The Ping i3 irons, introduced in 1999, were the best-selling irons in the U.S. in 2001. The most immediately apparent difference in the new i3+ Irons ($115 per club steel shafts; $150 graphite) is the color of the back insert; it is now black and gray instead of gold. The other improvements are less obvious. According to the company, the leading edge has been modified, the steel shaft is 10 percent lighter and the insert is 15 percent larger to dampen vibration a little bit better and to allow the removal of a little bit more mass from the perimeter for better control. On the smaller-headed i3+ Blade version, designed for better players, the shorter irons have slightly more offset than on the predecessor clubs and a little less bounce. We'll have to take Ping's word for all this; the changes were hard to detect. But we can attest that the clubs set up beautifully and hit the ball with every bit as much fluidity and authority as the original i3 series did. Available in right- and left-hand. Call 800-474-6434 or visit pinggolf.com.

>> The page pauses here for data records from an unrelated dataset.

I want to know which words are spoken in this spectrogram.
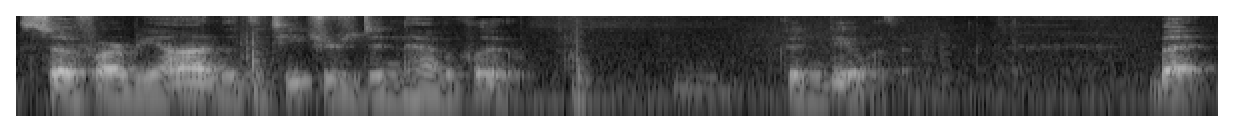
so far beyond that the teachers didn't have a clue, mm. couldn't deal with it. But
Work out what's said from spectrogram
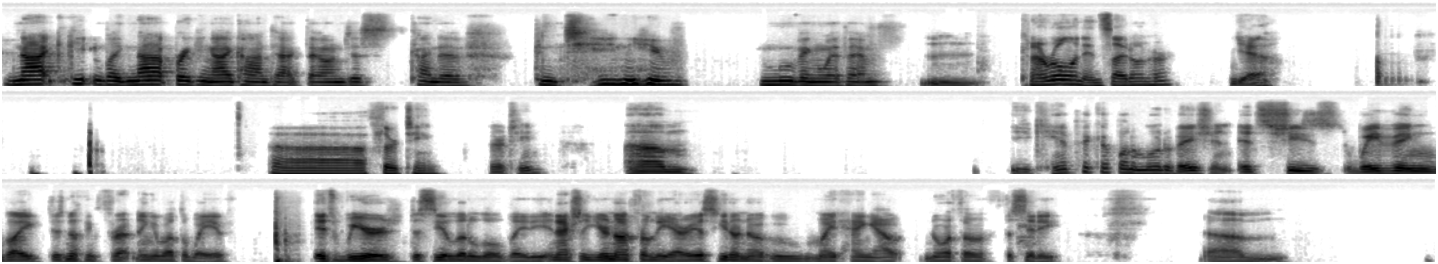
Not ke- like not breaking eye contact though, and just kind of continue moving with him. Mhm. Can I roll an insight on her? Yeah, Uh 13. 13. Um, you can't pick up on a motivation. It's she's waving like there's nothing threatening about the wave. It's weird to see a little old lady. And actually, you're not from the area, so you don't know who might hang out north of the city. Um,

Adams Golf gets creative with its Idea Irons ($599.99). Instead of three- and four-irons, the company substitutes what it calls Long Iron i-Woods. These clubs look more like compact fairway woods than they do irons, and the stylish clubheads vaguely resemble Microsoft's latest computer mouse. At seventeen degrees and twenty-one degrees of loft, the three- and four-irons in this set are significantly less lofted than corresponding traditional irons (typically twenty-one and twenty-four degrees of loft), but their low centers of gravity, slightly longer shafts and rounded soleplates make hitting the ball high off a tight fairway lie or digging it out of light rough far easier than with traditional clubs. The midclubs in the set have a hollow back design, and the short irons are more conventional. As different as the three- and four-irons looked from the rest of the set, the continuity of feel and progression of trajectory were excellent. Available in graphite or graphite-tip steel shafts, right- and left-hand. Call 800-622-0609 or visit adamsgolf.com.
WILSON FAT SHAFT

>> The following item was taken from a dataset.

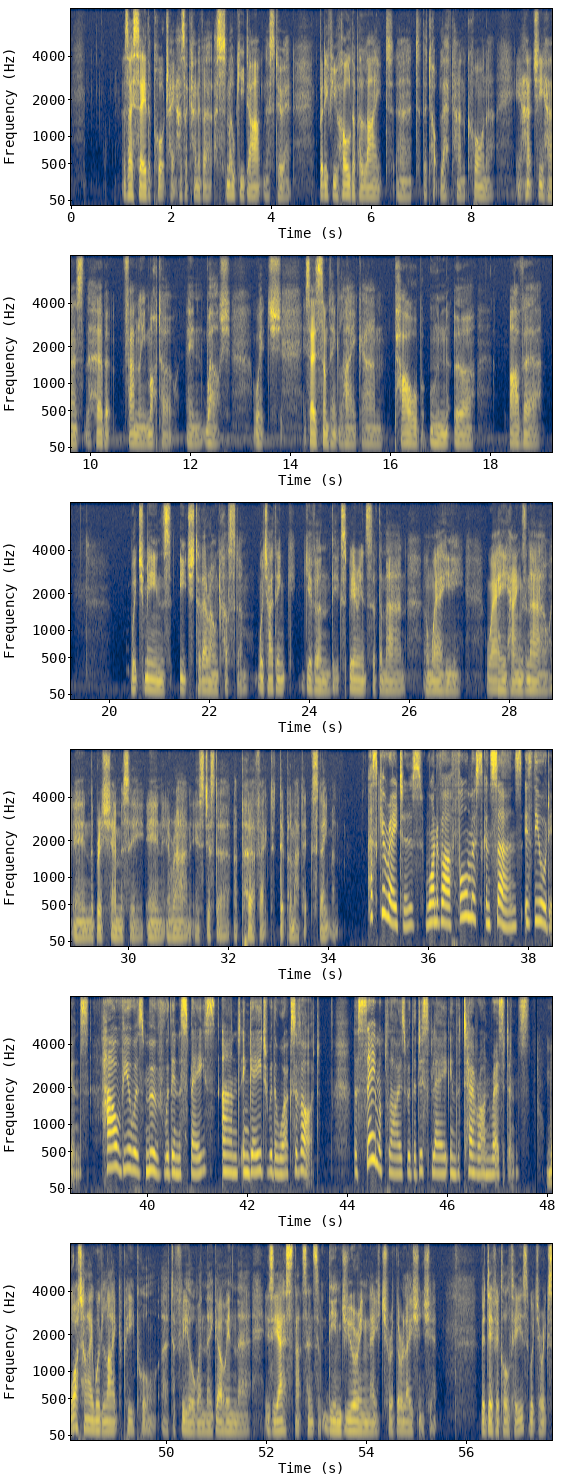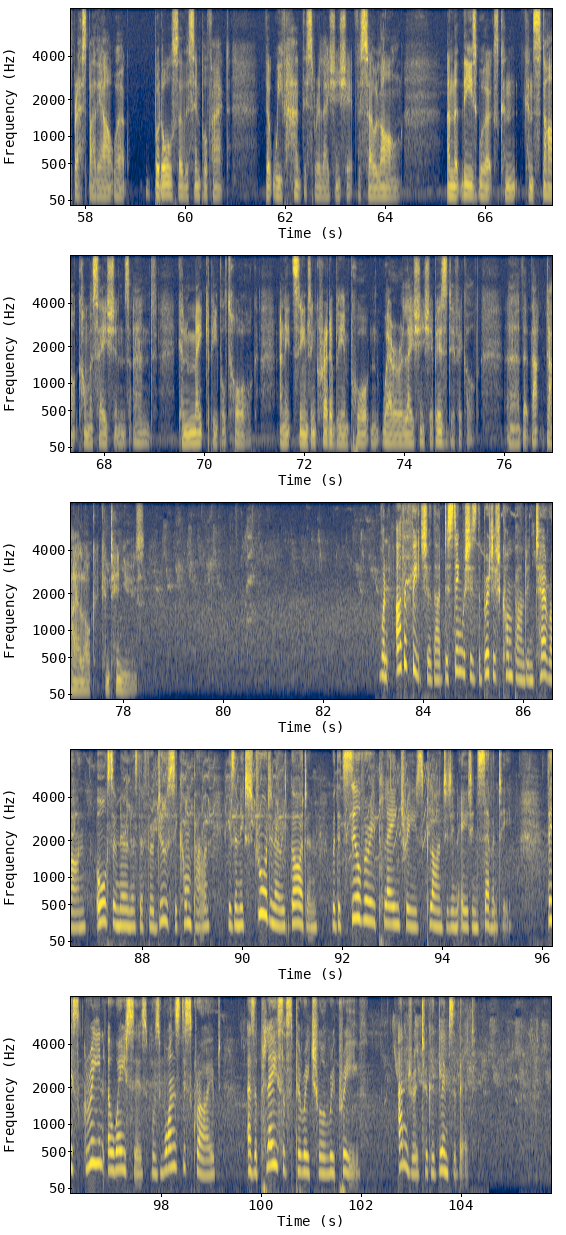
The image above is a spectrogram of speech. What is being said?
as I say, the portrait has a kind of a, a smoky darkness to it. But if you hold up a light uh, to the top left hand corner, it actually has the Herbert family motto in Welsh, which it says something like um, un ur aver, which means each to their own custom, which I think, given the experience of the man and where he where he hangs now in the British Embassy in Iran, is just a, a perfect diplomatic statement. As curators, one of our foremost concerns is the audience, how viewers move within a space and engage with the works of art. The same applies with the display in the Tehran residence what I would like people uh, to feel when they go in there is yes, that sense of the enduring nature of the relationship, the difficulties which are expressed by the artwork, but also the simple fact that we've had this relationship for so long and that these works can can start conversations and can make people talk. And it seems incredibly important where a relationship is difficult uh, that that dialogue continues. One other feature that distinguishes the British compound in Tehran, also known as the Ferdowsi compound, is an extraordinary garden with its silvery plane trees planted in 1870. This green oasis was once described as a place of spiritual reprieve. Andrew took a glimpse of it.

Wilson Golf's newest Fat Shaft Irons ($499.99 steel shafts) are designed primarily for mid- to high-handicap players who want all the confidence they can get standing over long-iron shots. The three- and four-irons have been replaced by hybrid clubs similar to those in the Adams set, except with even more offset (to make it harder to slice) and the company's highly successful "Fat" shaft, whose wider-than-average tip helps reduce clubhead twisting at impact. The rest of the clubs in the set resemble more-traditional game-improvement irons, with oversize faces, plenty of offset and wide soles. Available in right- and left-hand. Call 800-469-4576 or visit wilson.com/golf.
MIZUNO'S BRIDGE IRONS
Mizuno's muscle-back MP-series blades have long been a favorite among pure-swinging PGA Tour players seeking maximum feedback and the ability to maneuver the ball. At the other end of the Mizuno spectrum, the MX-series offers generous game-improvement features in the company's legendary forged-steel format. The new Mizuno MP-30 Irons ($1,099 steel shafts) bridge the gap for better players who want the classic look and feel of a muscle back with a subtle dose of perimeter-weighted help thrown in, especially in the longer irons. The half-cavity back forged clubheads, with their appealingly thin top line, are smaller than they are on most irons these days and make it easy to work the ball, but we definitely felt less penalized on slight mis-hits than we do using pure blades. In right-hand only (left-hand available in February). Call 800-966-1211 or visit mizunousa.com.
The round begins in midday sun but ends in a cold slanting rain at dusk. You wouldn't expect one garment to handle both these extremes, but the Sun Mountain A/T Latitude Jacket ($179) just might. Part of the new A/T (Advanced Technical) line, this breathable, 95-percent-waterproof windbreaker stays comfortable in temperatures from the mid-forties into the upper seventies—no mean trick. Stretchy material at the shoulders and elbows promotes free swings, and the zipper plackets are welded, not sewn, to prevent leakage. The fabric was pleasingly quiet when we made our brilliant swings; the tidy scorecard pocket at chest level was surprisingly convenient. Available in red, black or blue with black trim (matching pants, $169). Call 800-227-9226 or visit sunmountain.com.
BALLY, NO BUNION
It took more than a century, but Bally, the famed European brand of high-quality dress footwear, has finally come to market with golf shoes. Some of the models, like the Bally Classic Business ($300, pictured), are part of a special Nick Faldo line that features permanent hard-rubber nubbins on the sole instead of the usual replaceable cleats. Faldo wears these soles on Tour, and we agree with him that they provide remarkable stability on the course. Crafted from soft leather waterproofed with a patented membrane, each pair is available with three interchangeable insoles (narrow, medium and wide) and comes with two red, plush, Bally-logoed shoe bags. Call 800-437-2526.